How to enhance your professional reputation with great informative or technical presentations

A great presentation can enhance your reputation as a professional. I saw a presentation that did the opposite.

Many years ago, I attended a presentation where a lawyer I knew gave a very bad presentation. She droned on and on about all the details and had everything she was saying up on the slides. She even said “Oh! Is that where we are now?” As the lawyers who attended walked out of the room after the presentation, most of them said to me “I would NEVER hire her”. That is too bad as she is a very good transactional lawyer who gave a very bad presentation. She was abit too confident about her presenting abilities and didn’t appear to have prepared adequately. The people watching assumed that the quality of her speech reflected the quality of her legal work.

What happened to her doesn’t have to happen to you. You can enhance your reputation by making dry or technical content memorable and engaging.

Here are 5 steps to make your next informative or technical presentation memorable and engaging:

1. Include Stories
Stories help you connect with your audience and they help your audience remember your key information. You need to choose stories that tie directly to the purpose of your presentation and craft your stories to engage the audience. A great way to start is with a challenging story that will get the audience’s attention.

2. Finish a few minutes early
Nothing can turn an audience off more than going on and on after you are supposed to be finished. If you have ten minutes for your talk, try to finish in 9 minutes. If you have 30 minutes, try to finish in 25 minutes. You need to know how long you have and edit and practice so you can finish a few minutes early. You are giving your audience a gift of time they weren’t expecting and they will be much more receptive to your call to action.
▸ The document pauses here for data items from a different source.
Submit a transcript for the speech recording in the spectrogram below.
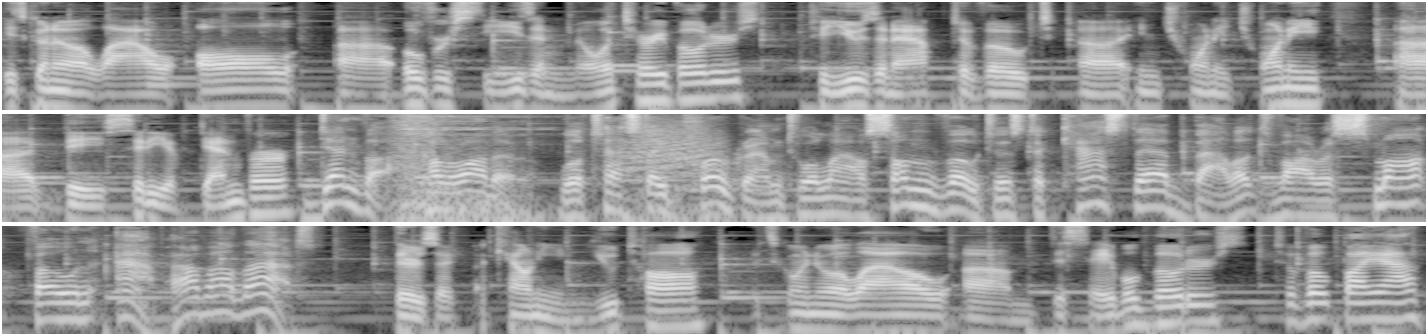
is going to allow all uh, overseas and military voters to use an app to vote uh, in 2020. Uh, the city of Denver. Denver, Colorado will test a program to allow some voters to cast their ballots via a smartphone app. How about that? There's a, a county in Utah that's going to allow um, disabled voters to vote by app.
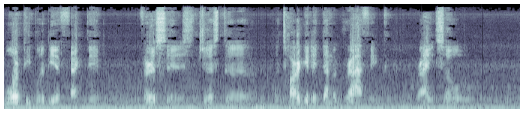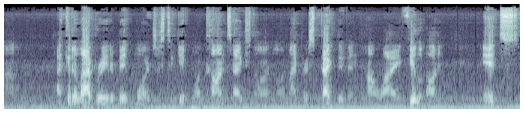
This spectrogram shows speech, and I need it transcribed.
more people to be affected versus just a, a targeted demographic, right? So I could elaborate a bit more just to give more context on, on my perspective and how I feel about it. It's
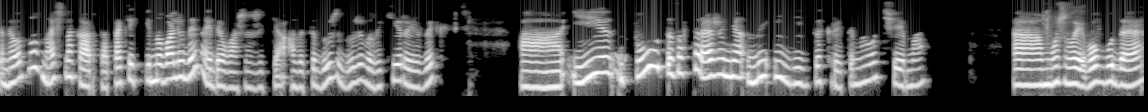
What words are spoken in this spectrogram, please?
неоднозначна карта, так як і нова людина йде у ваше життя, але це дуже-дуже великий ризик. А, І тут застереження не ідіть закритими очима. А, Можливо, буде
3. Include only the key information that will fit within your allotted time
Don’t try to cram everything you know into the time you have. Think about the purpose of your speech and what you want your audience to think, feel or do. Use that to filter out any information that does not relate to your purpose. Once you figure out what the key information is, present your information in a way your audience will remember it.
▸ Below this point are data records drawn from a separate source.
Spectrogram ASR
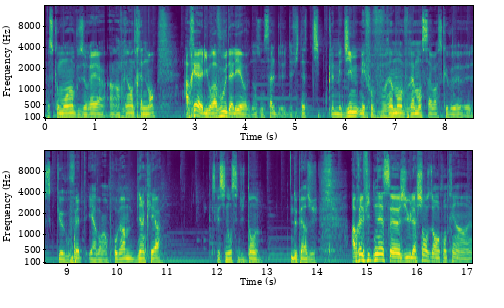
parce qu'au moins vous aurez un, vrai entraînement. Après, libre à vous d'aller dans une salle de, fitness type Club Med Gym, mais il faut vraiment vraiment savoir ce que ce que vous faites et avoir un programme bien clair parce que sinon c'est du temps de perdu. Après le fitness, euh, j'ai eu la chance de rencontrer un,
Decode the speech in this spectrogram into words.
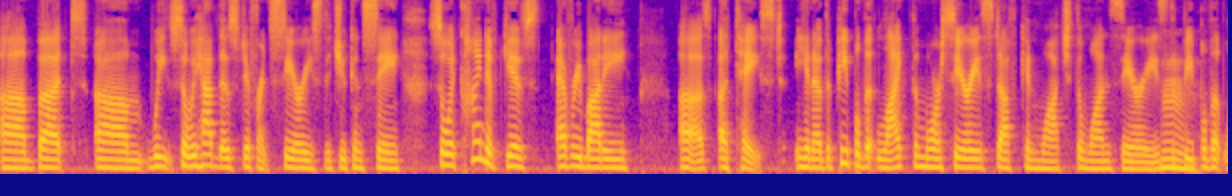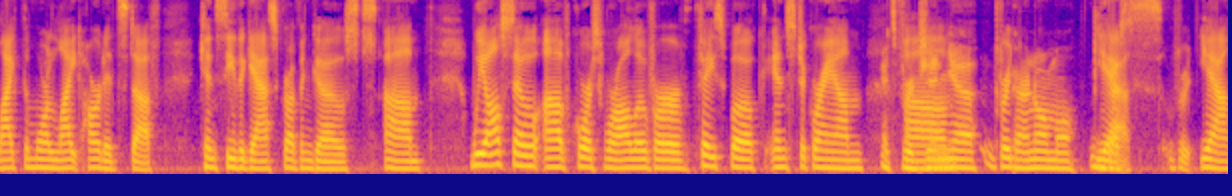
uh, but um, we so we have those different series that you can see so it kind of gives everybody uh, a taste. You know, the people that like the more serious stuff can watch the one series. The people that like the more lighthearted stuff can see the gas grubbing ghosts. Um, we also, uh, of course, we're all over Facebook, Instagram. it's virginia Vir- paranormal Yes. Vir- Yeah.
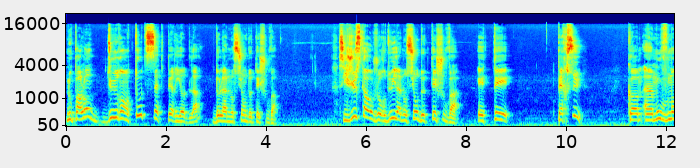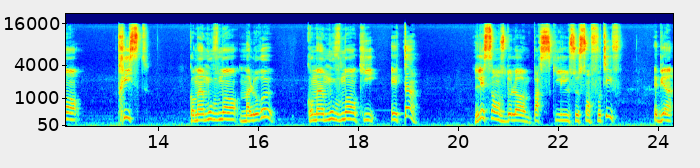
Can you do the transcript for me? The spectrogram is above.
nous parlons durant toute cette période-là de la notion de Teshuvah. Si jusqu'à aujourd'hui la notion de Teshuvah était perçue comme un mouvement triste, comme un mouvement malheureux, comme un mouvement qui éteint l'essence de l'homme parce qu'il se sent fautif, eh bien,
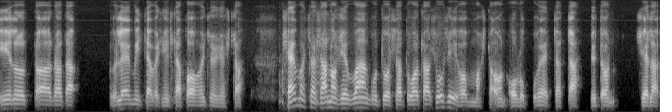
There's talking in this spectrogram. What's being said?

4. Make your slides simple and effective
Keep your slides simple. Make sure any text on your slides is visible for all audience members. Your slides should support your presentation not replace you as the presenter. Be sure to include an image and title on every slide.

5. Prepare your presentation and practice, practice, practice!
You need to prepare and practice your presentation. My client who just nailed her very first presentation told me she did her presentation more than 20 times. Not everyone will need to practice that many times. You do need to practice your presentation until it is inside you so that you can converse with your audience and get all your key information across. Don’t think you can wing it. That can seriously damage your reputation.

When you do all of the above, your reputation will be enhanced.

When you get comfortable with these five steps, you will give memorable and engaging informative or technical presentations. You will feel competent and be recognized for your expertise. Your reputation will be enhanced. Think of the impact on your career or your business.

Simple…not necessarily easy
Like many things in life, giving an informative or technical presentation is pretty simple when you have all the tools. It isn’t necessarily easy.

The big challenge with giving informative and technical presentations is getting too close to all the amazing things you know about your topic. It is hard to know what to include and what to leave out. It can be hard to know what types of stories to include and where to put them.

Need help?

If you’ve been struggling with your presentations, sometimes a bit of outside perspective from someone who has “been there and done that” can make all the difference in the world.

If you’d like to dive a bit deeper and learn the brain science behind some of these suggestions, join me at one of my two free webinars each month “Learn Five Surprising Facts to Transform Your Presentations”: